Meet the Animals of Endeavour Hydrothermal Vent Field

As if the geology of diving amid towering superheated, fluid chimneys hasn’t been exciting enough, the team has recorded many exciting biological encounters as ROV Hercules meets sea creatures who call the Endeavour Hydrothermal Vent Fields home. Hydrothermal vents host some of the highest levels of microbial diversity on Earth and this Canadian marine protected area along the Juan de Fuca Ridge protects many highly concentrated biodiverse sites monitored and researched by Ocean Networks Canada’s (ONC) observatory.
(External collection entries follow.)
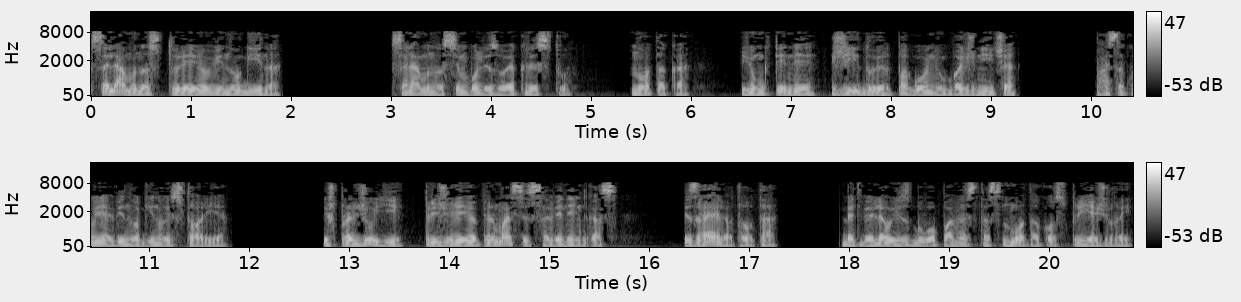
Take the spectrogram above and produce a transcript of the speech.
Saliamonas turėjo vynogyną. Saliamonas simbolizuoja Kristų. Nuotaka - jungtinė žydų ir pagonių bažnyčia pasakoja vynogino istoriją. Iš pradžių jį prižiūrėjo pirmasis savininkas - Izraelio tauta, bet vėliau jis buvo pavestas nuotakos priežiūrai.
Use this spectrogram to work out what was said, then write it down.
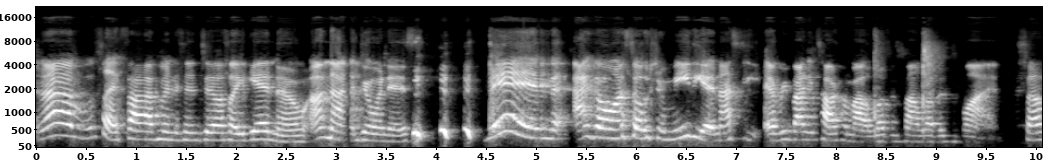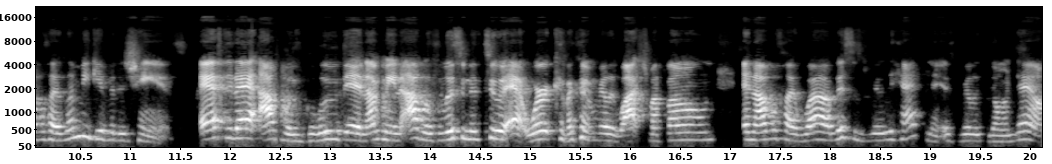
And I was like five minutes into it, I was like, yeah, no, I'm not doing this. then I go on social media and I see everybody talking about Love is Blind, Love is Blind. So I was like, let me give it a chance. After that, I was glued in. I mean, I was listening to it at work because I couldn't really watch my phone. And I was like, wow, this is really happening. It's really going down.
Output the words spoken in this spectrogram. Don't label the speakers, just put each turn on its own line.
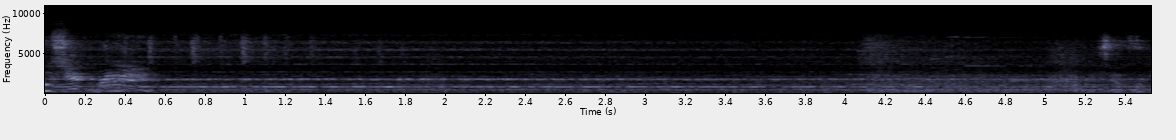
bougez plus. Je vous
Just beyond the billowing black smoke, the ever-growing ledges of the chimneys are home to dense communities of Ridgeia tube worms, polychaete scaleworms, pycnogonid sea spiders and snails warmed in the flowing venting fluids. Between installations of seafloor equipment, a deep-sea Graneledone pacifica octopus stopped to flex its tentacles. Amid the vents, where nutrients are abundant, the team spotted several predator fish including a Pacific flatnose fish (Antimora microlepis) identifiable by the dorsal fin extending all the way down the body, and a surprisingly pale rattail, also known as the Pacific grenadier (Coryphaenoides acrolepis). The region’s rich surface productivity and active venting boosts biodiversity including crustaceans like deep sea crabs spotted with caprellid amphipod associates along their legs. Don’t forget to watch until the end for a glimpse of a jellyfish floating in the cold waters. 
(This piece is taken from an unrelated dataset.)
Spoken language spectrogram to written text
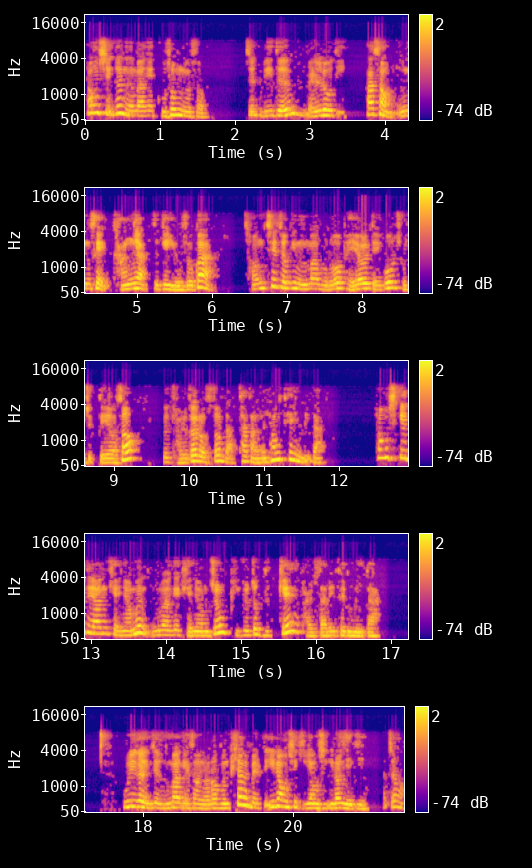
형식은 음악의 구성 요소, 즉 리듬, 멜로디, 화성, 음색, 강약 등의 요소가 전체적인 음악으로 배열되고 조직되어서 그 결과로서 나타나는 형태입니다. 형식에 대한 개념은 음악의 개념 중 비교적 늦게 발달이 됩니다. 우리가 이제 음악에서 여러분 피아노 때 1형식, 2형식 이런 얘기 하죠?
During our NA151 expedition to the waters of British Columbia, Ocean Exploration Trust is supporting ONC’s installation and maintenance of scientific sensors which help teams worldwide learn about this unique site and others along their NEPTUNE Observatory.